Data extract —

--------------------

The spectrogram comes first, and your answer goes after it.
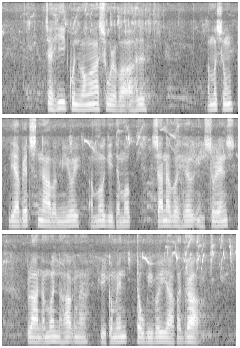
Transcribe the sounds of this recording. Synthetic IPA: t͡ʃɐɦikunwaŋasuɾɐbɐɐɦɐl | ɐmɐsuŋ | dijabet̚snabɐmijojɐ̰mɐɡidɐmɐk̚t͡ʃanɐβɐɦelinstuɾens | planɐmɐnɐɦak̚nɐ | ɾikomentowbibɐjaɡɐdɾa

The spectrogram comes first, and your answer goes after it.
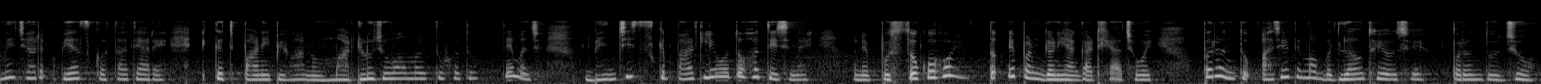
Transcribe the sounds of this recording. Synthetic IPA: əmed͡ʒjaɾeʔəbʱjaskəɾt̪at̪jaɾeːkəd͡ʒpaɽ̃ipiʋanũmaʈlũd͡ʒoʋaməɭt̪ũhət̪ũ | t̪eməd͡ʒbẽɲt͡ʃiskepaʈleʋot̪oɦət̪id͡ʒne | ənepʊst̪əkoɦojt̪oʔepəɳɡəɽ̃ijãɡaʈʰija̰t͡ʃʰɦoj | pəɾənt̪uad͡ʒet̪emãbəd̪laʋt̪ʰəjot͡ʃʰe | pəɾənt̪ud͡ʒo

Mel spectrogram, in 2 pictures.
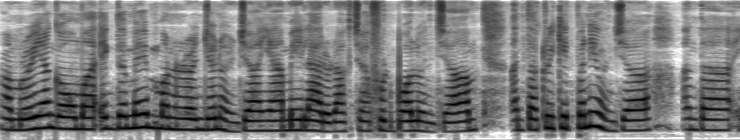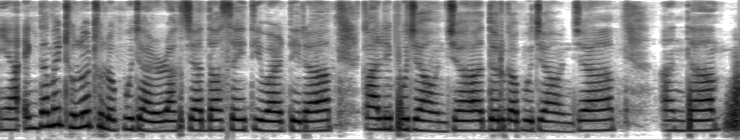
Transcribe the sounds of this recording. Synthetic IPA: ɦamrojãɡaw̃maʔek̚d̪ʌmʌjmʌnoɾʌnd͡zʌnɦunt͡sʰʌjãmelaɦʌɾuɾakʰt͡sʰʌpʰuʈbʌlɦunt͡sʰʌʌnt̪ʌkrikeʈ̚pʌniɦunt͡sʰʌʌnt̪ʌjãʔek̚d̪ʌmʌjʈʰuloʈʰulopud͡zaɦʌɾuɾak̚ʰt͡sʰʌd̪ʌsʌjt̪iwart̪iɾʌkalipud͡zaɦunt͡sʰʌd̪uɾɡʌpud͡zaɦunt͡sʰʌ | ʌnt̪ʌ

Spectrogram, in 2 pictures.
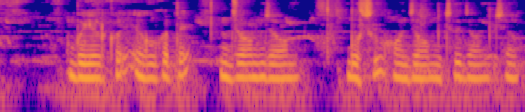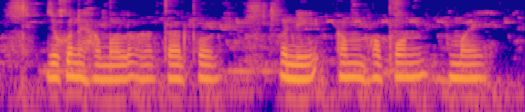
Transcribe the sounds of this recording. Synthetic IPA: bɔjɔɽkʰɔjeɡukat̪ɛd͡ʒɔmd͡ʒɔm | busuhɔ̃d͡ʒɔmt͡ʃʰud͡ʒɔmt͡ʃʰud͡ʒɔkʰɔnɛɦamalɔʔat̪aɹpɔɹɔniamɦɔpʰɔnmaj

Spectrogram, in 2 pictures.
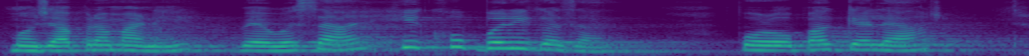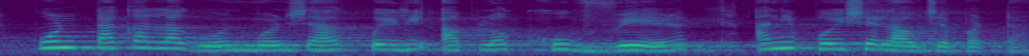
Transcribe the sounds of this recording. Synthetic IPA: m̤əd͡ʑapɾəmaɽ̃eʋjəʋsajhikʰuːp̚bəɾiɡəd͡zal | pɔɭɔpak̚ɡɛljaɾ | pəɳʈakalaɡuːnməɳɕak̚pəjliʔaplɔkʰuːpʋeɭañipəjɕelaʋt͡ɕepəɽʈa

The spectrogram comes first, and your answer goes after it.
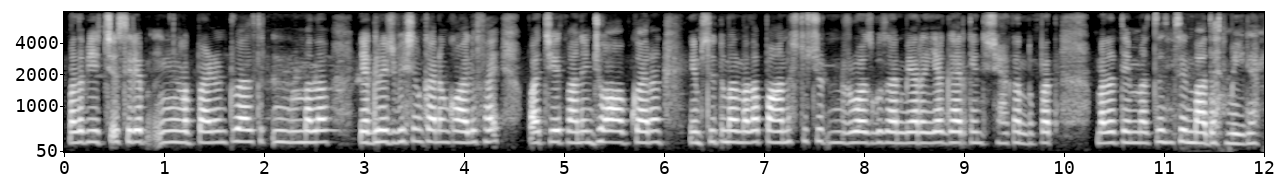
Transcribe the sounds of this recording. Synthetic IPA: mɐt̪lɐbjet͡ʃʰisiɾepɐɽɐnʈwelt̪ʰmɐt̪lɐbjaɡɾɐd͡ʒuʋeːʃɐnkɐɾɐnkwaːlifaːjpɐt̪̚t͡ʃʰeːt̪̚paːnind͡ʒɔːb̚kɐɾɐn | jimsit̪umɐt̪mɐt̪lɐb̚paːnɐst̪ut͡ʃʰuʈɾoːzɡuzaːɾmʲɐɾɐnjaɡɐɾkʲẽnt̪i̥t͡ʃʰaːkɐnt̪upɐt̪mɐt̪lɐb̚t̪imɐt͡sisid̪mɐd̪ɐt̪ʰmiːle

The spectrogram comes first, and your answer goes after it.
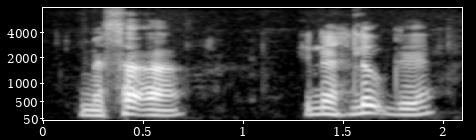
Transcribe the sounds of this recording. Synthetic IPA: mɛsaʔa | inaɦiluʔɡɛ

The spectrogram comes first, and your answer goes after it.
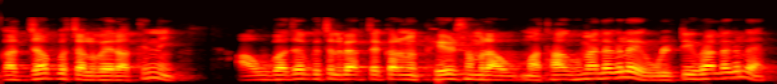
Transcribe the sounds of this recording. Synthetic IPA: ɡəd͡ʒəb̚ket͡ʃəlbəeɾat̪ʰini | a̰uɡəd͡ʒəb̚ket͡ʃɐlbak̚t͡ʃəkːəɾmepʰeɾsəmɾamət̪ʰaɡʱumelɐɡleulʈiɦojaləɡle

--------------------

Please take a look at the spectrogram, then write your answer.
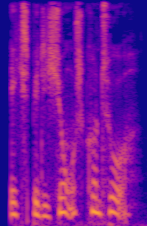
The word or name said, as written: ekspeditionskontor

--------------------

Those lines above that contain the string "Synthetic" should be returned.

Transcribe the sounds of this recording. Synthetic IPA: t͡ʃɐɦikunwaŋasuɾɐbɐɐɦɐl | ɐmɐsuŋ | dijabet̚snabɐmijojɐ̰mɐɡidɐmɐk̚t͡ʃanɐβɐɦelinstuɾens | planɐmɐnɐɦak̚nɐ | ɾikomentowbibɐjaɡɐdɾa
Transcribe the sounds of this recording. Synthetic IPA: əmed͡ʒjaɾeʔəbʱjaskəɾt̪at̪jaɾeːkəd͡ʒpaɽ̃ipiʋanũmaʈlũd͡ʒoʋaməɭt̪ũhət̪ũ | t̪eməd͡ʒbẽɲt͡ʃiskepaʈleʋot̪oɦət̪id͡ʒne | ənepʊst̪əkoɦojt̪oʔepəɳɡəɽ̃ijãɡaʈʰija̰t͡ʃʰɦoj | pəɾənt̪uad͡ʒet̪emãbəd̪laʋt̪ʰəjot͡ʃʰe | pəɾənt̪ud͡ʒo
Transcribe the sounds of this recording. Synthetic IPA: ɦamrojãɡaw̃maʔek̚d̪ʌmʌjmʌnoɾʌnd͡zʌnɦunt͡sʰʌjãmelaɦʌɾuɾakʰt͡sʰʌpʰuʈbʌlɦunt͡sʰʌʌnt̪ʌkrikeʈ̚pʌniɦunt͡sʰʌʌnt̪ʌjãʔek̚d̪ʌmʌjʈʰuloʈʰulopud͡zaɦʌɾuɾak̚ʰt͡sʰʌd̪ʌsʌjt̪iwart̪iɾʌkalipud͡zaɦunt͡sʰʌd̪uɾɡʌpud͡zaɦunt͡sʰʌ | ʌnt̪ʌ
Transcribe the sounds of this recording. Synthetic IPA: bɔjɔɽkʰɔjeɡukat̪ɛd͡ʒɔmd͡ʒɔm | busuhɔ̃d͡ʒɔmt͡ʃʰud͡ʒɔmt͡ʃʰud͡ʒɔkʰɔnɛɦamalɔʔat̪aɹpɔɹɔniamɦɔpʰɔnmaj
Transcribe the sounds of this recording. Synthetic IPA: m̤əd͡ʑapɾəmaɽ̃eʋjəʋsajhikʰuːp̚bəɾiɡəd͡zal | pɔɭɔpak̚ɡɛljaɾ | pəɳʈakalaɡuːnməɳɕak̚pəjliʔaplɔkʰuːpʋeɭañipəjɕelaʋt͡ɕepəɽʈa
Transcribe the sounds of this recording. Synthetic IPA: mɐt̪lɐbjet͡ʃʰisiɾepɐɽɐnʈwelt̪ʰmɐt̪lɐbjaɡɾɐd͡ʒuʋeːʃɐnkɐɾɐnkwaːlifaːjpɐt̪̚t͡ʃʰeːt̪̚paːnind͡ʒɔːb̚kɐɾɐn | jimsit̪umɐt̪mɐt̪lɐb̚paːnɐst̪ut͡ʃʰuʈɾoːzɡuzaːɾmʲɐɾɐnjaɡɐɾkʲẽnt̪i̥t͡ʃʰaːkɐnt̪upɐt̪mɐt̪lɐb̚t̪imɐt͡sisid̪mɐd̪ɐt̪ʰmiːle
Transcribe the sounds of this recording. Synthetic IPA: mɛsaʔa | inaɦiluʔɡɛ
Transcribe the sounds of this recording. Synthetic IPA: ɡəd͡ʒəb̚ket͡ʃəlbəeɾat̪ʰini | a̰uɡəd͡ʒəb̚ket͡ʃɐlbak̚t͡ʃəkːəɾmepʰeɾsəmɾamət̪ʰaɡʱumelɐɡleulʈiɦojaləɡle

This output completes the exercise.